Home Emotional Healing Have you ever been struck with bad luck?
Have you ever been struck with bad luck?

There are two choices we need to make when we are struck with bad luck. We can either use it as a catalyst for an extraordinary life, or we can use that as an excuse and not live our lives to the fullest.

If there is one thing I despise most that would be irresponsible self help gurus asking people to blindly accept  every bad thing that happened in their lives. This is a dangerous idea, undiscriminatingly taking aggression and forgiving can actually drive a person into depression. Before we decide to forgive someone, we need to make sure that we learn something from the situation and learn to protect ourselves from similar incidents in the future.

If you are running out of luck, I advice you to try both of the following: change the environment and how you interpret events.

Changing the environment and our behaviors

Most people actually tried to use their unfortunate life events as a catalyst. But not everyone is successful. Why? Because certain inconveniences and environmental limitations exist. However, if we look carefully we can always find ways to overcome these limitations.

Very often, our environments can be changed. To an extend, we can choose not to be around with negative people who drag us down. With a plan, we can gradually let go of self sabotaging behaviors that keep us feeling small. We can make conscious choices to let go of old habits, and replace them with habits that actually propel us forward. If you have a problem of overeating, then replacing chips and ice creams with nuts, green tea and fresh juices in the fridge can help you manage your diet.
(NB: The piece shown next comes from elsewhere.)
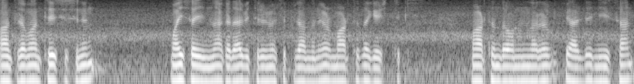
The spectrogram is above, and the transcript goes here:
antrenman tesisinin Mayıs ayına kadar bitirilmesi planlanıyor. Mart'ı da geçtik. Mart'ın da onunları geldi. Nisan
If you are surrounded by mean spirited people, you may want to minimize your contact with them as you know it is important to be around people who give you support and nurture.

If lacking assertiveness and letting people walk over you is your problem, you may want to learn how to draw healthy boundaries by taking assertiveness classes or observing how other people do it. If being too assertive and pushy is your problem, you can always experiment being a little nicer and see how people would react to that. When we change how we interact with the world around us, it is almost guranteed that the world will change how it interacts with us too. The balance may not be obvious, but if you are carefully and sensitive enough to notice the differences, you will learn find the optimal way of engaging

The other thing we can change is our effort level, our intensity. Luck is preparation meets opportunity. You may have heard of this, and there is some truth in it. Sometimes we have to create our own luck by working harder and maintaining good relationships with the right people.

Changing our interpretation

Changing our interpretation of events also prevent us from feeling depressed. Sometimes we automatically draw conclusions about situations which are not only premature, sometimes they are downright illogical. For example, if your partner is not as loving and affectionate as before, you may automatically associate this with the new flirty secretary in his office. You start to imagine all the scenarios, in your mind you imagine all these conversations that don't exist. You get upset. When you feel that your love is not reciprocated, you picks fights with him and further alienate him. If you open your mind and do a bit of analysis and observation, you may find that his lack of affection may be the result of an impending layoff in his company - he's simply stressed. By not jumping to conclusion and using facts (instead of emotions) to judge, we can avoid a lot of unnecessary conflict and fights.

Learning not to judge so quickly is not an easy task, but I promise you you will benefit from this change. We have to accept that our interpretation is not always fair nor accurate. Everyone of us can recall a situation or two where we wrongly assumed things about people. In most cases, we only have bits and pieces of information to rely on. We don't always have all the facts necessary to draw a logically sound conclusion. If the decision isn't significant enough, we seldom go out of our way to collect the facts and statistics before passing our judgment. When we quickly judge somebody based on what we learned or heard - often through third parties who may have their own agendas - the accuracy or fairness of the decision is questionable. When we open our heart and don't assume the worst of people, we avoid unnecessary conflicts, dramas and distractions. Instead we can focus solely on what we need to do - to improve our own chances of success and to defy more odds.